The TMI is more than just music and dance. It is about the people, who play, sing, and listen and dance. Music and dance is one important part of their ‘identity’, what links them to their tradition and helps them to cope with reality. Much more, it is not so much about ‘keeping up traditions’ but rather about fun, a way to enjoy life.

Interestingly there is a new awareness in ‘world music’ in the northern parts of the world, but also in India. Especially as the urban developing middle class’ interest in traditional handicrafts slowly shifts to other traditional arts, like music and dance.

The benefits of the world wide web enable more and more rural musicians and cultural activists to connect themselves with musicians and aficionados in other parts of the world, creating new possibilities to continue and revive their age-old trade.

More and more museums (like the Horniman’s musical instruments exhibition) and exhibition halls (in and outside India) ‘discover’ not only the traditional fine arts, but also the music and dance from rural India.

The Smithsonian Global Sound Project [3] has started to set up a website, where it makes traditional Indian music accessible.

The author of this article is also the co-founder of Kala Collective, which is “a group of individuals and organisations working within the field of South Asian Arts” (Kala Collective website).

It is the aim of the Kala Collective:

These aims could be a guideline for further activities within the Traditional Music in India project. It is not just about recording and documenting, but about to exchange with and understand rural musicians, to create awareness of the situation of these artists, provide a way to link Indian musicians with each other and the outside world.


....and the Goddess loves music  http://www.webarchive.org.uk/wayback/archive/20080902124601/http://www.bl.uk/collections/sound-archive/wtmkeralacontents.html  (website)

Kala Collective website: www.kalacollective.com

Killius, Rolf

2006. Ritual Music and Hindu Rituals of Kerala. New Delhi: BR Rhythms.

Music in India exhibition concept, Horniman Museum (unpublished)

Perumanam Kuttan Marar and party

1996 Drummers from Heavan – Panchari Melam, the ritual percussion ensemble of Kerala. Leiden, Netherlands: PAN Records (recording, sleeve notes, and co-production by RK)

Pugatri Divagara Pooduval

1998 Ritual Percussion of Kerala: Vol. 2 Tayambaka. Genève, Switzerland: VDE-Gallo, Archives Internationales de Musique Populaire (recording and sleeve notes by RK)

Singh, Suresh K. (ed.)

            1972. The Tribal Situation in India. Delhi: Motilal Banrsidass

Smithsonian Global Sound Project: http://www.smithsonianglobalsound.org/

Traditional Music in India Project concept (unpublished)


1997 Percussions of Kerala, South India. Boulogne, France: Sunset-France (recording, sleeve notes, and co-production by RK)


1998 Ritual Percussion of Kerala: Vol. 1 Kshetram Vadyam. Genève, Switzerland: VDE-Gallo, Archives Internationales de Musique Populaire (recording and sleeve notes by RK)

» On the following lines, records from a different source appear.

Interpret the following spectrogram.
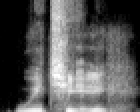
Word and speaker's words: vici: Classic Latin actually pronounced its V's as W's, our best guess is, which means that Caesar would have found it weenie, weedy, and witchy.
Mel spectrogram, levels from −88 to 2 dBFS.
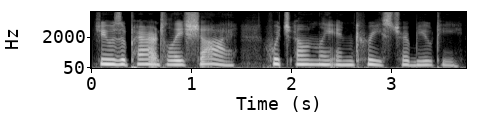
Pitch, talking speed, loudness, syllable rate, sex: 220 Hz, 145 wpm, -19 LUFS, 4.9 syllables/s, female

2002 Tune in to the Sounds of Kerala. London, UK: Horniman Museum (recording, sleeve notes, and production by RK)


2003 Drumming and chanting in God's own country - The temple music of Kerala in South India. London, UK: Topic Records / British Library Sound Archive (recording, sleeve notes, and co-production by RK)

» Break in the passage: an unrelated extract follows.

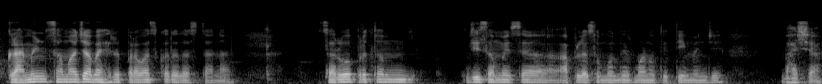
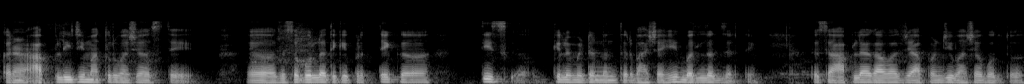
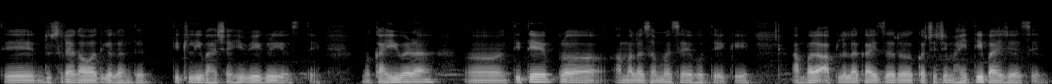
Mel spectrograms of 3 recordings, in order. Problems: constant background noise, continuous background conversations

2003 Sounds for Divine Ancestors: The Music of Nepal's Tamu Shamans. London, UK: The AHRB Research Centre for Cross-Cultural Music and Dance Performance/SOAS. (Sleeve notes and mastering by RK)


2006 Voices for Humans, Ancestors and Gods – A musical Journey through India’s interior (East and North-East India). London, UK: Topic Records / British Library Sound Archive (recording, sleeve notes, and co-production by RK)

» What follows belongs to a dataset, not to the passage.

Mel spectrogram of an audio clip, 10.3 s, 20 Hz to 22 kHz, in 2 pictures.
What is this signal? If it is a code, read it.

2007 Desert Sounds – The music of Banni in Kutch, Western India (forthcoming). Leipzig, Germany: Raumklang Records (recording, sleeve notes, and co-production by RK)

[1] The term 'Adivasi' is commonly used for aboriginal people in India.

[2] See for instance Singh,1972 p. xiii